I really don’t have a coffee habit as it makes me very jittery, but it is so cold that even though the house is warm, it seems my body has a chill. I decided to use a single serving packet and try a cup. Well, this cup of coffee brought three special people in my thoughts as I sipped it.
I used Carnation canned milk, and a dab of sugar. Well, a little more of a dab. Grandma Rosa Hall gave me the first taste of coffee this way, let me dunk a biscuit in it, and then eat the crumbs with a spoon. The cup was a little too full, so I reached for a saucer as not to spill it.
Mom came traveling though my mind and heart as she would pour a little coffee in a saucer and ‘sup it,’ not sip it, as it cooled.
Then another memory is that my when Aunt Bertie Lewis would have coffee grounds in the bottom of her coffee cup, she’d turn it upside down and gaze into the tiny bits of residue then read your fortune in the grounds that were in the coffee cup.
How many others remember seeing this done?
I have an old treadle Singer sewing machine. I opened a drawer found three letters from Mommy, one dating from 1962 and two from 1969. One letter dated May 1969 told of the passing of Elaine Davis Moore’s mother Maxine.
Mom knew Thurston Davis when she was a young woman. They square danced together at Nora Calihan’s long before they ever thought about being married. Mom always recalled what a good dancer Thurston was.
One letter was describing Mom, and my brothers going to visit the babies’ graves and cleaning them off. Anna Lou died 1948 and Rondol was dead at birth in 1960.
As Mom described a crystal clear mountain stream of water running over rocks, she said that her granddaughter Angie sure would have loved that. Angie would have been right there with Mom, so would Keith and Kay.
My children have missed so much of mountain ways though I have tried to instill so many things in their childhood, simple things like getting a clean icicle from a small cliff, which is hard to find.
Oh what I would give for a mess of mustard greens from Richard Caudill’s garden, or Papaw Joe and Ima Jean’s on Johnson Fork. I heard too late that Doyle Ison’s brother also had a patch of greens not too far from where Doyle and Betty Ison live.
I swear the older I get the more I crave mountain food that I haven’t thought of in a long time.
When I was down home in October I was really grateful that Ricky picked me a large bag of greens. My son Keith Ballard said he could live on the greens they were so good.
Les and Pat Wagner slipped once again back to the mountains for a few days to spend time with their family and friends. Les always sends me text messages teasing me.
Just wait; if my health ever improves I am going to sneak off and text Les saying, “Ha, ha, guess where I am?” Did I say how much I love these two?
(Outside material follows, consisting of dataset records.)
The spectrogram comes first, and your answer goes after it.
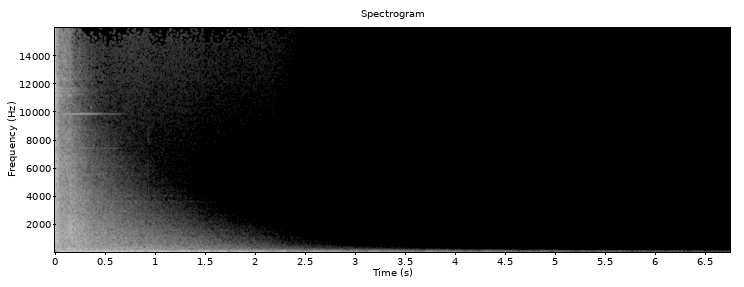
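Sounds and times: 
cinematic epic drum hits: 0.0 - 3.3.

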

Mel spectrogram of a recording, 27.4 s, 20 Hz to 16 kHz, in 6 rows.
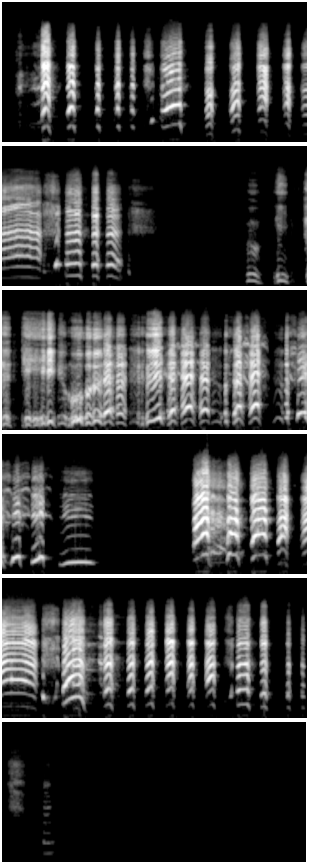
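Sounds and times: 
funny goofy cartoon laughs: 0.2 - 6.5, 9.1 - 14.8, 16.6 - 23.0.

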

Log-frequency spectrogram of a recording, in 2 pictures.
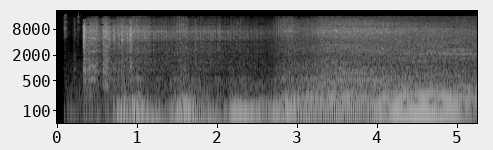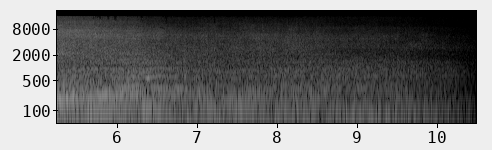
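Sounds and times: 
Toyota car: 0.1 - 10.4.

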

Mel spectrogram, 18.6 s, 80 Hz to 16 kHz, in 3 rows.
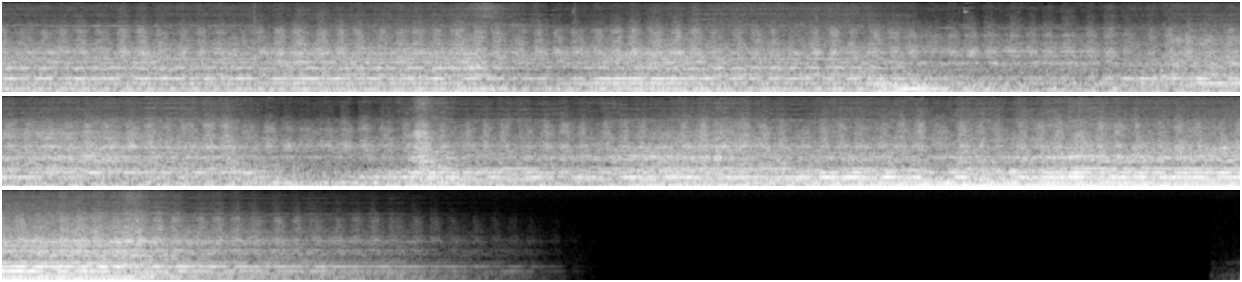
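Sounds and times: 
strange machine: 0.2 - 14.3.

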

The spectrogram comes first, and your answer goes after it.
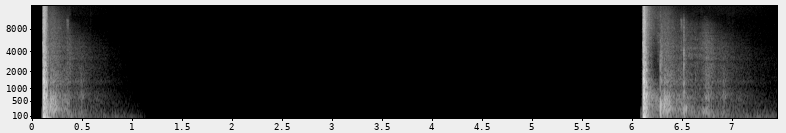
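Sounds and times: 
12 gauge shotgun blast: 0.1 - 0.6, 6.1 - 7.2.

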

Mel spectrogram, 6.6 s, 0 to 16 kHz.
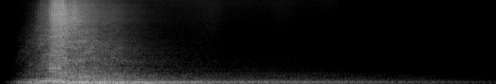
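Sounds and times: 
heavy air rip whoosh: 0.1 - 3.8.

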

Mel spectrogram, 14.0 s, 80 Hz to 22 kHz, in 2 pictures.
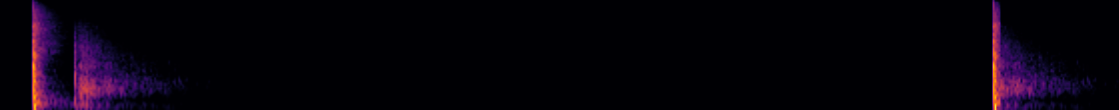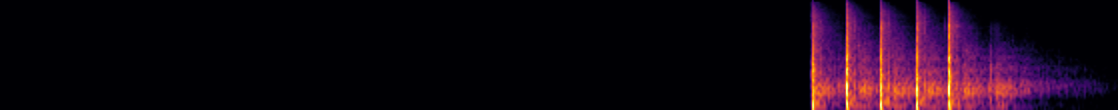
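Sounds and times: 
.45 ACP pistol long rapid fire blast: 0.2 - 1.1, 12.1 - 13.7.

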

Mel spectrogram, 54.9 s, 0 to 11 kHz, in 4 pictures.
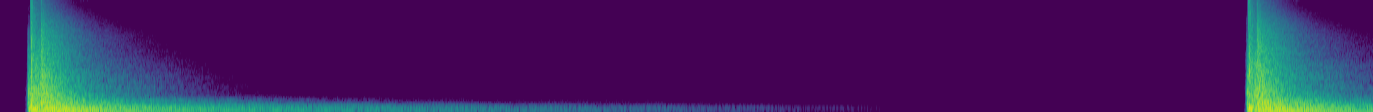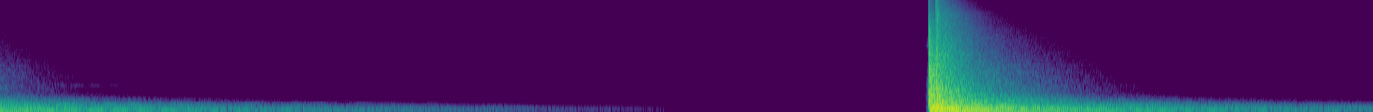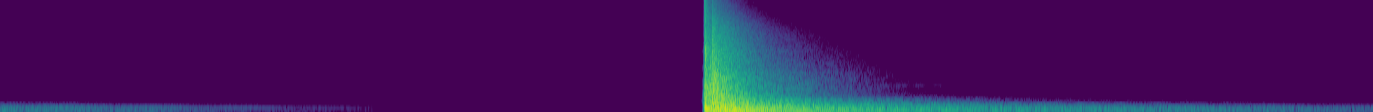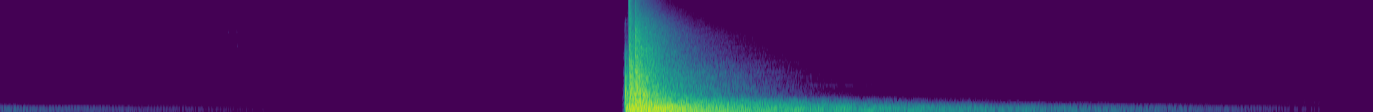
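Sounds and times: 
medium concert bass drum flam in a drum ensemble: 0.3 - 2.3, 12.5 - 14.3, 23.0 - 25.0, 34.5 - 36.5, 47.4 - 49.4.

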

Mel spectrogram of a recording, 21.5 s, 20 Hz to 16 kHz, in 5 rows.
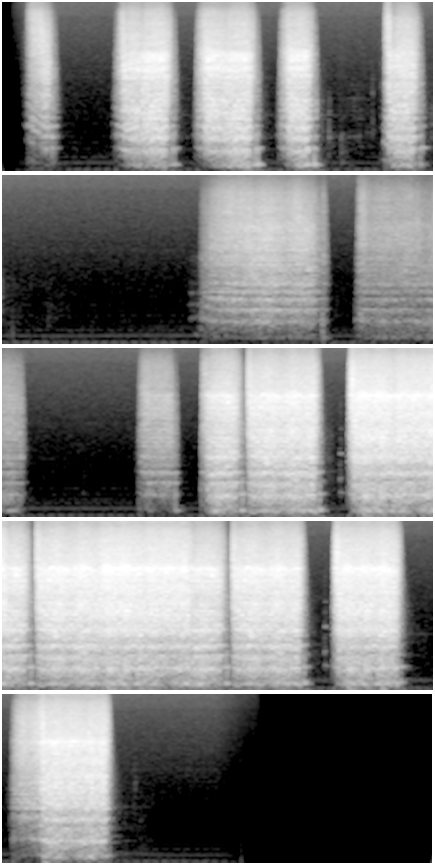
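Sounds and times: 
fire extinguishers: 0.3 - 0.6, 1.2 - 3.2, 3.8 - 4.2, 6.3 - 8.9, 10.0 - 18.4.

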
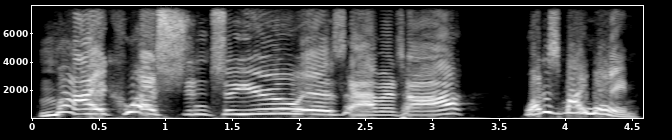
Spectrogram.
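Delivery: loud, high, drawn-out king's challenge; Bumi. Retold or imitated. The king poses his question to Aang, loud theatrical challenge. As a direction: proclaim the riddle in a big theatrical voice. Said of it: "And he's like".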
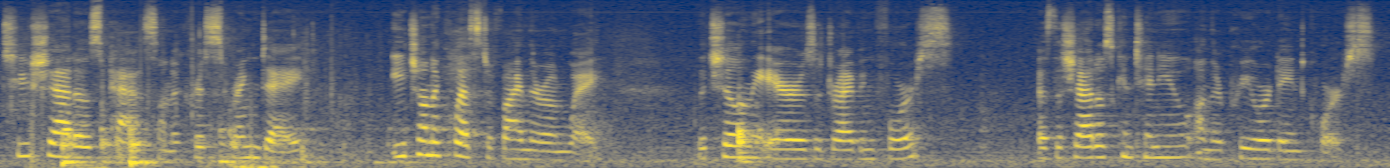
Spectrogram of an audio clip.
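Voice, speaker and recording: A woman's voice: on the high side, normal speed, very noisy, close to an everyday voice. A woman playing a wry, sarcastic young woman with a dry, natural delivery in a play reading. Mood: reflective.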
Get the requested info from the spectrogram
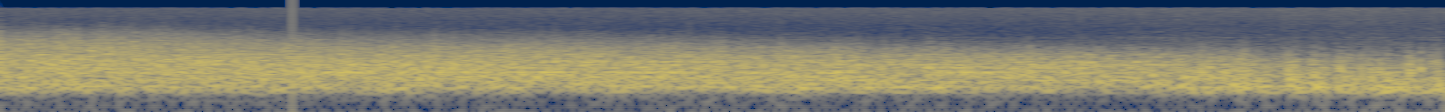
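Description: Sound of a huge explosion: a loud continuous rushing rumble that carries on steadily and slowly thins out, the higher part fading first.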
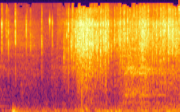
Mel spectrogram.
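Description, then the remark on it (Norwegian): Crinkling of a candy wrapper being unwrapped, starting quietly and then swelling into a steady, crackly rustle that continues to the end, with no one speaking. “Jeg kunne tatt av papiret, men jeg ville vise at den var helt fersk.”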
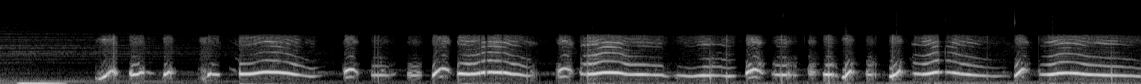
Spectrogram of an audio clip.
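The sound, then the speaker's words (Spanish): A man's voice imitates a screaming baby crying as a talent act on the Juqueo Gag Talent show, with loud wailing bursts that rise and fall in quick succession for several seconds. “Vamos a escuchar a este bebé gritón y le decimos, ¿cuánto vale tu show?”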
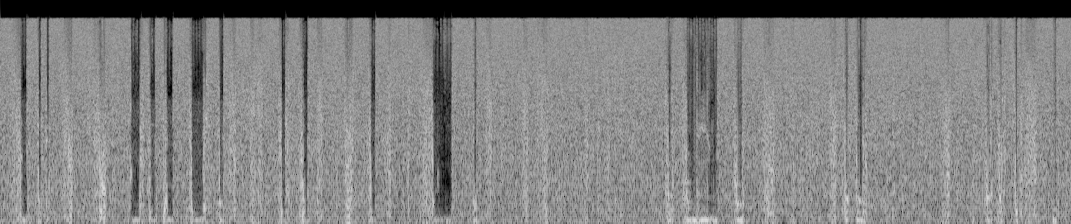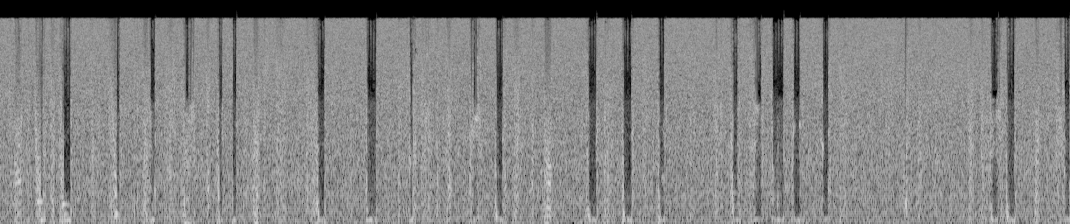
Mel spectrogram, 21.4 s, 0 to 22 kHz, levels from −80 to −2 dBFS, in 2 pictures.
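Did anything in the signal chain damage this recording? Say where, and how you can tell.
Yes, samples built from the wrong bytes at sample-format conversion, throughout: misassembled low bits dominate, making loud white noise, flat on the spectrogram.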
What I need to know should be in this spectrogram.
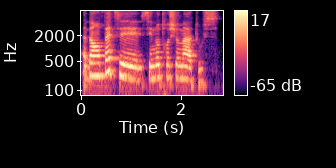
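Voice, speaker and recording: Calm woman reading aloud. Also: medium pitch, measured pace. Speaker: reader in prayer group. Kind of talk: reading a spiritual text aloud.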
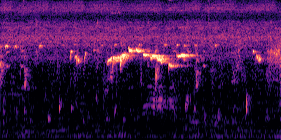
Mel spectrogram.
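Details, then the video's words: Aviary jumbo parakeet producing a continuous scratchy warble lasting about a second and a half, rising and falling, framed by sparse single chirps and quiet background. "PARKIT JUMBO"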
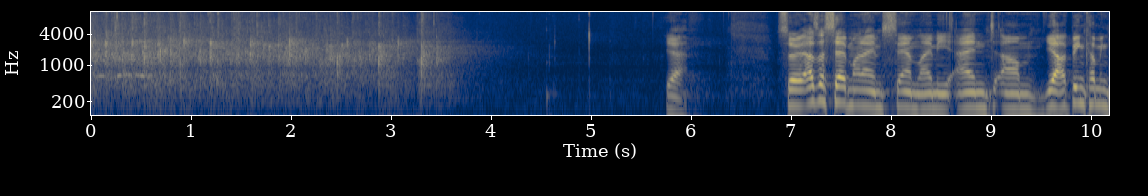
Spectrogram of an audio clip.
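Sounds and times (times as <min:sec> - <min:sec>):
round of applause: 0:00.0 - 0:04.0
speech: 0:05.8 - 0:06.1, 0:06.9 - 0:10.1.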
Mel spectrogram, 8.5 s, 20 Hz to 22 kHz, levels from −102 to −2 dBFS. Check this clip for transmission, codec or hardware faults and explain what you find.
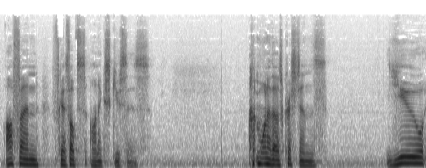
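Two stretches of frames out of order disrupt the speech, from 1.13 to 1.54 s, just before "on excuses", and from 3.06 to 3.44 s, right after "on excuses". In each, two neighbouring blocks of about 186 ms, which fits runs of four frames, were decoded in swapped order, so the halves play back to front. This produces a garbled flutter. Unlike a dropout or skip, nothing is missing and timing stays intact.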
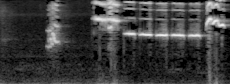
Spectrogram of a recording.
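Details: Tledekan gunung singing in the nyuling style: a high chip, then a run of five or six steady, pure whistled notes on one pitch in quick succession, closing with a sharp warbled flourish.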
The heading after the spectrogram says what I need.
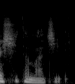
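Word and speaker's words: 下町: But in this case, we use kunyomi also, and that would be machi. So let's try shitamachi.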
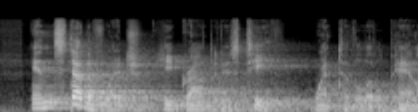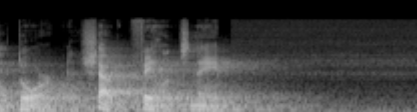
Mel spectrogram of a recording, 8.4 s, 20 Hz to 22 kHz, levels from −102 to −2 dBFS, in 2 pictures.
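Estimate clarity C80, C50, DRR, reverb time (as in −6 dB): 8.0 dB, 7.0 dB, 5.5 dB, 2.4 s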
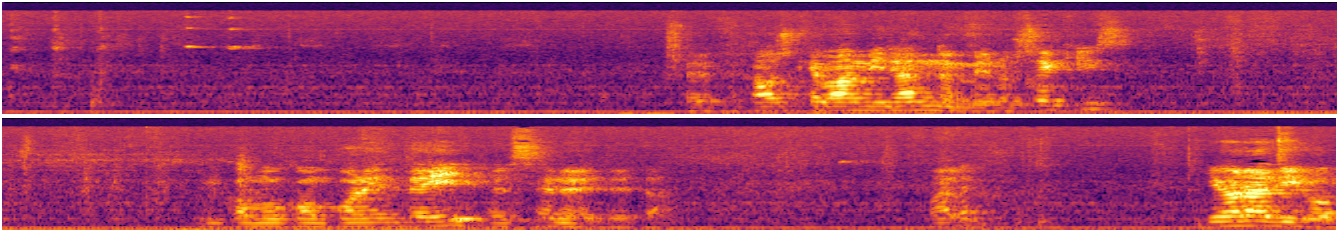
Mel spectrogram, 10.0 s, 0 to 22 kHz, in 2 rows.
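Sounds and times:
faint high squeaks: 0.0 - 1.6
steady low hum: 0.0 - 10.0.

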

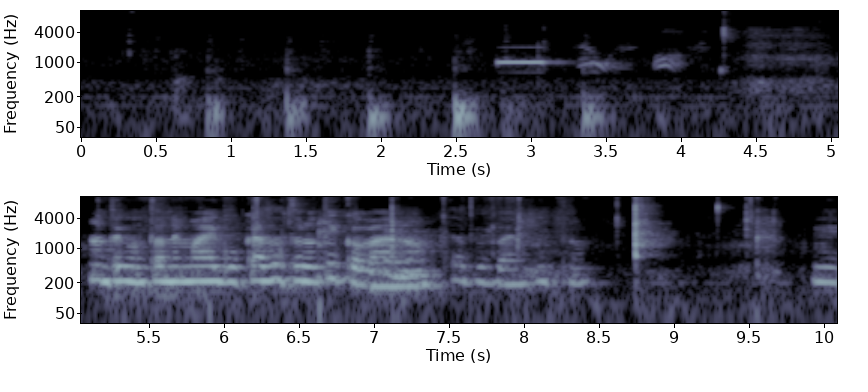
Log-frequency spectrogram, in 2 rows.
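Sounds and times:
steady electronic beep: 2.8 - 3.3.

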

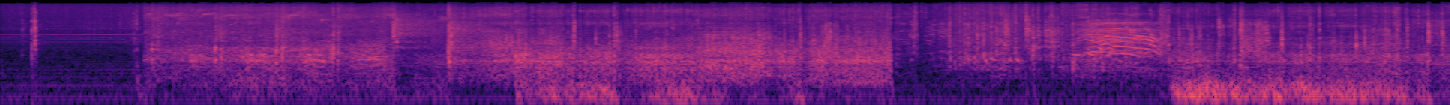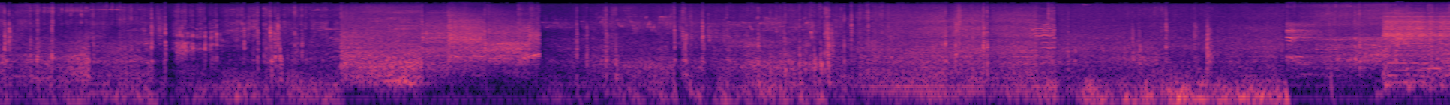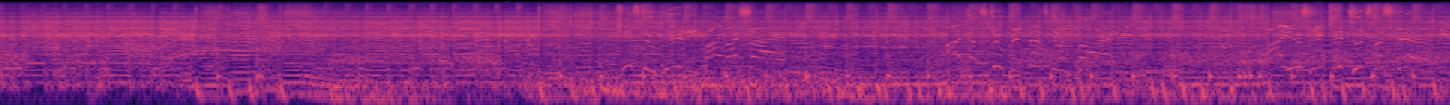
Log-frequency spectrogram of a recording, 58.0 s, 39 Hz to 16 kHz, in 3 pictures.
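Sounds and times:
skateboard clacks: 1.8 - 35.7
skateboard rail grind: 1.8 - 58.0
skateboard wheels rolling: 1.8 - 58.0.

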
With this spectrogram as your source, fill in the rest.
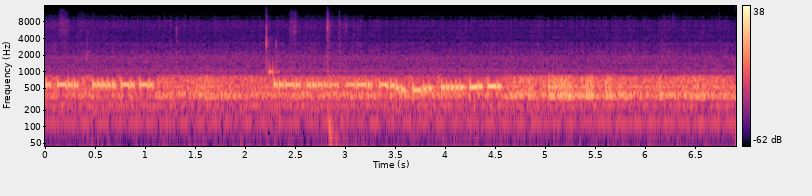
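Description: Amateur radio DX pile-up heard through a receiver during split operation: overlapping tones and keyed signals from many stations, steady and continuous over a hiss and hum background.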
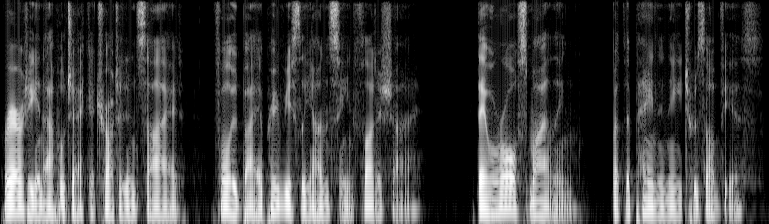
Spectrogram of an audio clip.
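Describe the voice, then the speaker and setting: A man's voice: low-pitched, little pitch movement, normal speed, gravelly, darkish tone, no room sound, clean studio sound. A man reading a story aloud as a narrator, in scripted literary prose. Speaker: fan fiction narrator.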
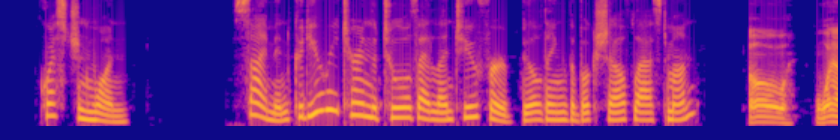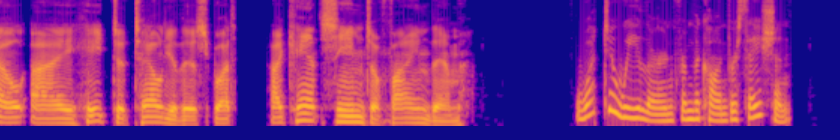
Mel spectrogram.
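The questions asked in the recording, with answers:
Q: What do we learn from the conversation?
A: Simon can't find the tools he borrowed.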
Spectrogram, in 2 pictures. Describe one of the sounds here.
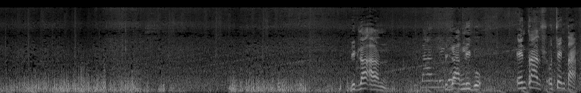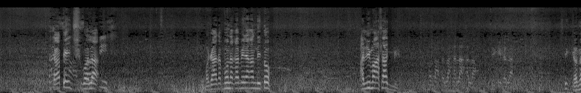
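Small waves wash and splash onto the shore.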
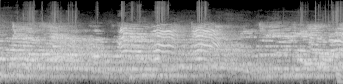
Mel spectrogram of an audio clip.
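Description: A wrestling arena crowd chants loudly in unison, rhythmic massed voices repeating a patriotic chant that rises and swells throughout, close and dense with shouting mixed in.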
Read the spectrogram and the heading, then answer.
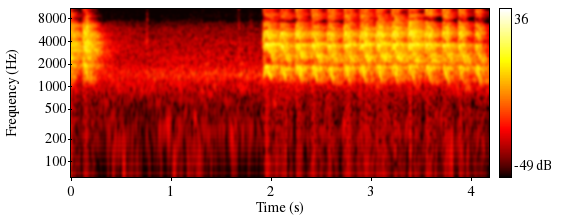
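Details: Pet talking parrot giving a brief harsh squawk, then after a pause a fast, loud run of rasping squawks repeated about three times a second, indoors.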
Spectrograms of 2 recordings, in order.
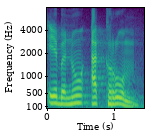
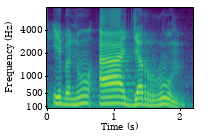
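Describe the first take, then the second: First: A k replaces the j, and no vowel follows it. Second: An 'a' follows the j, and the r is doubled. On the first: "jimnya kita ganti dengan huruf kaf" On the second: "jimnya kita fathah, ra-nya kita dhammah dan di tasydid"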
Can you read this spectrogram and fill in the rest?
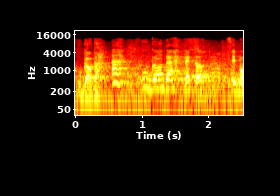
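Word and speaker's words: Rwanda: t'aime je t'aime aussi ça se prononce ouanda ah Uganda d'accord c'est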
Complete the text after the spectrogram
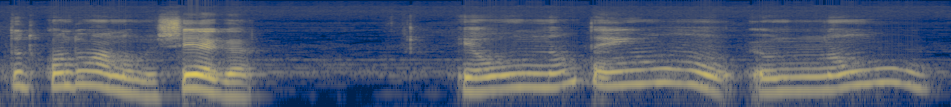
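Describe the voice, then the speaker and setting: A woman's voice: high voice, lively intonation, unhurried, dark tone. A woman singing teacher with a Brazilian accent, patiently explaining vocal technique in a casual podcast chat. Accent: Brazilian Portuguese.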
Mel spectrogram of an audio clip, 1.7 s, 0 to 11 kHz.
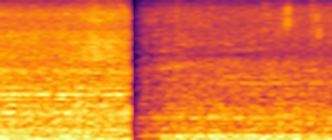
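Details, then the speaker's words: E350 that came in misfiring with camshaft adjustment and intake manifold tumble-flap codes, after codes cleared, warming to temperature: steady even idle hum with no misses, stumbles or tapping; super smooth. "yeah super smooth everything sounds good this the car is way better than the way it came in"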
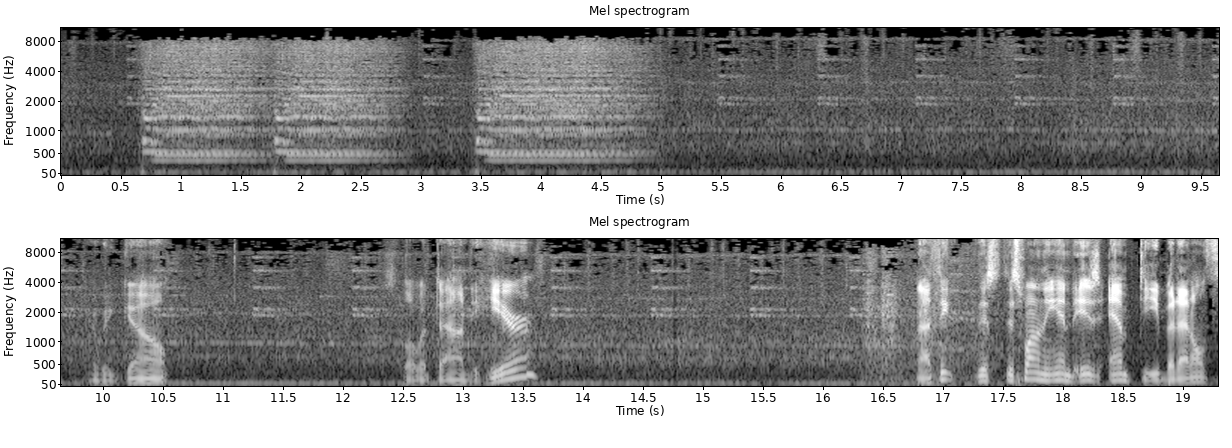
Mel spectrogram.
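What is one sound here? A diesel locomotive engine rumbles steadily.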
I really miss Hunters Pizzeria and seeing Les and Pat, Becky and Polly Hasty, Kelly, and Tony Hale and Blackwater.
Ricky sent me the book of Roxana by Forester Hogg. Once again as I read I seem to have a different recollection of growing up in Roxana than Forester does. He describes it being a “rowdy village” in which he felt unsafe as he describes some older men drinking.
My dad drank, and I remember Dad getting drunk and Hassle Stamper and Jim Short arresting Dad. Yet in my growing up era, the only other person I recall ever seeing drunk was B. Whitaker. The only danger of that was I thought his wife Alice was going to beat him up.
B. would sit on the railroad tracks and holler over and over, “Hey, honey babe!” Alice would get me to help her steady B. as we walked him down the railroad tracks.
I was all of eight or nine years old, but I was never afraid of B. Whitaker as he was a gentle man, drunk or sober.
I really appreciate Alice, Minnie, Martha Whitaker, Mitchell and Hessie Whitaker for helping shape my life in so many ways.
Hessie taught me how to work in her yard; Minnie taught me to iron; Alice let me hang with her, as she had granddaughters.
Now how could I ever feel unsafe?
I have to admit a certain woman brought out the worst in me, saying she was going to whip me. She sure didn’t get the job done as this sweet little 98-pound 12-year-old girl turned into a Kentucky wildcat.
Ricky Caudill is staying nice and cozy in his new home. I still recall what a terrible time he has experienced trying to keep warm in the old homeplace.
As I recall the winter I lived in my house without a furnace, I know the true meaning of “walk a mile in my shoes,” although Ricky’s shoes are several sizes too big for me.
Hello to Mike and Marcia Caudill, and thanks for saying you missed my column, and saying you’re glad I am writing again.
Johnny Calihan is still perking along, but Ann is sort of puny. Their daughters Carol Dieckman and Sue Wagner are both having health issues.
Carol spent Christmas in the hospital too. I am glad Carol is home now.
Polly Maucher it was great hearing from you. Hello Hayward and Kim Day. I missed you at Old Time Fiddlers Christmas party. The January meeting was cancelled due to bad weather.
Well, I better get this on its way. Until next time.